Journal : Journal of Accounting Education, Volume 20, Issue 2, Spring 2002, Pages 131–138
This note presents a method for teaching the concept of financial leverage and its relationship to accounting rates of return. Typically, financial leverage is only briefly mentioned in introductory accounting textbooks, and it is rarely related explicitly to rates of return on total assets and on common stockholders' equity. Yet the concept is an important one for financial managers. We have developed and class tested a numerical illustration to explain in a conceptually sound manner why the two rates of return differ. Accounting instructors who share our view that financial leverage should be covered more thoroughly in the introductory accounting course will find this example to be a useful supplement. The example can also be used as a way to develop critical thinking skills or to enhance a user orientatio
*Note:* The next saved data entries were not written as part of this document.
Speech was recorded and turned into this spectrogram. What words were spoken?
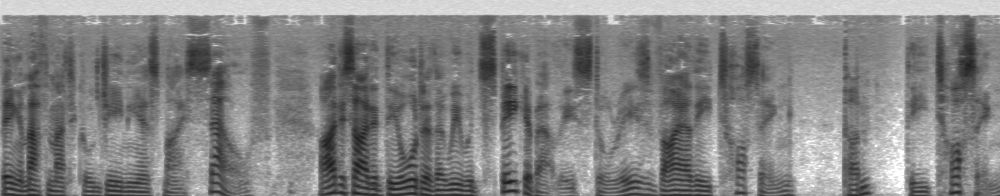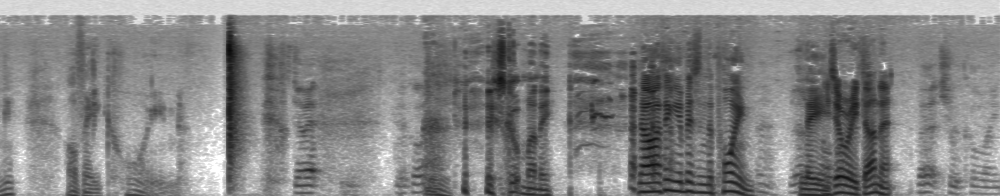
being a mathematical genius myself, I decided the order that we would speak about these stories via the tossing, pardon. the tossing of a coin. Let's Do it. Who's got money? no, I think you're missing the point, Lee. He's already done it. Virtual coin.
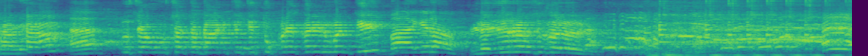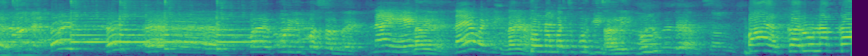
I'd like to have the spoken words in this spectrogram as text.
रव्या हा? तुझ्या उसाच्या दाणकेचे तुकडे करीन म्हणती? बागेराव लई रस गळण पाय पोरगी पसंत नाही नाही नाही, नाही. नाही आवडली. नाही ना. दोन नंबरची पोरगी. चांगली. बोलू. बाळ करू नका.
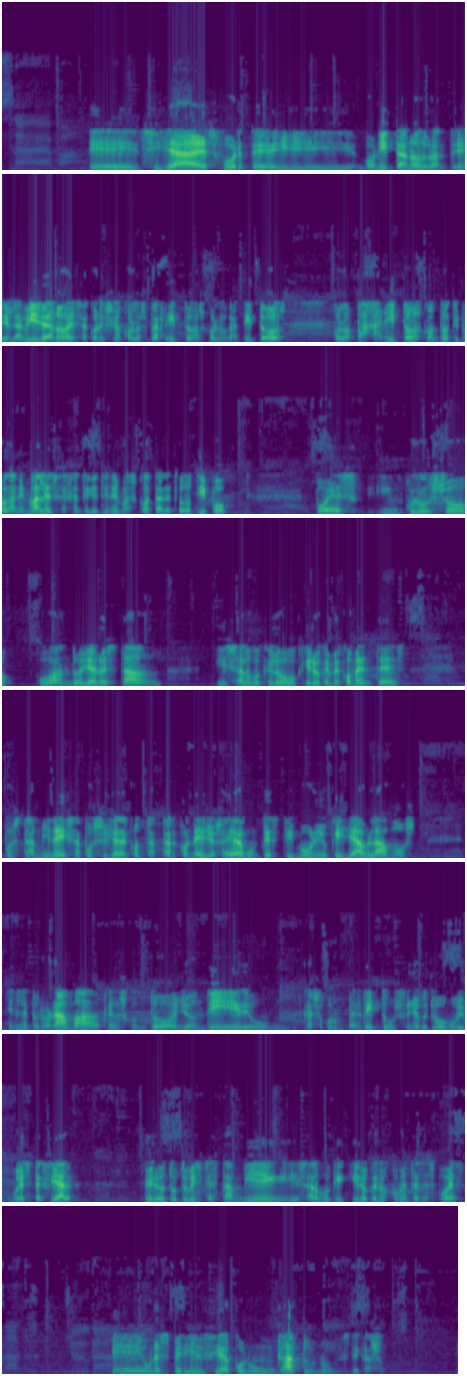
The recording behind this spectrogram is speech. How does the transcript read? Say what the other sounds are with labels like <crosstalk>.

Risk and return are interrelated concepts important in both accounting and finance. Researchers have explored alternative measures of risk and return—both market-based and financial-statement-based—in numerous studies in finance and accounting. Most books on financial statement analysis and security evaluation list risk and return as key areas of analysis. Bernstein (1993, p.652) states the case as follows: The relationship between net income and the capital invested in the generation of that income is one of the most valid and most widely recognized measures of enterprise performance. In relating income to invested capital, the ROI measure allows the analyst to compare it to alternative uses of capital as well as to the return realized by enterprises subject to similar degrees of risk.…Riskier investments require higher returns in order to make them worthwhile. In financial accounting courses, the concept of return typically is operationalized through the calculation of a rate of return on investment. Two common profitability rates are return on total investment, where total investment is usually defined as total assets, and return on common stockholders' equity. Financial risk, the risk that arises when an entity relies on borrowed funds or money received from preferred stock to finance a portion of the business, is commonly expressed in financial statement analysis in the form of debt-equity ratios or stock-equity ratios. Indeed, collectively these ratios are often referred to as leverage ratios. The calculation of rates of return and leverage ratios is covered in introductory accounting courses. But the ratios are not related to one another in a risk-return framework. In financial accounting, profitability and capital structure risk can be brought together in the concept of financial leverage or “trading on the equity”. The gain or loss from trading on the equity can be measured by contrasting the rate of return on total capital (assets) with the rate of return on common stockholders' equity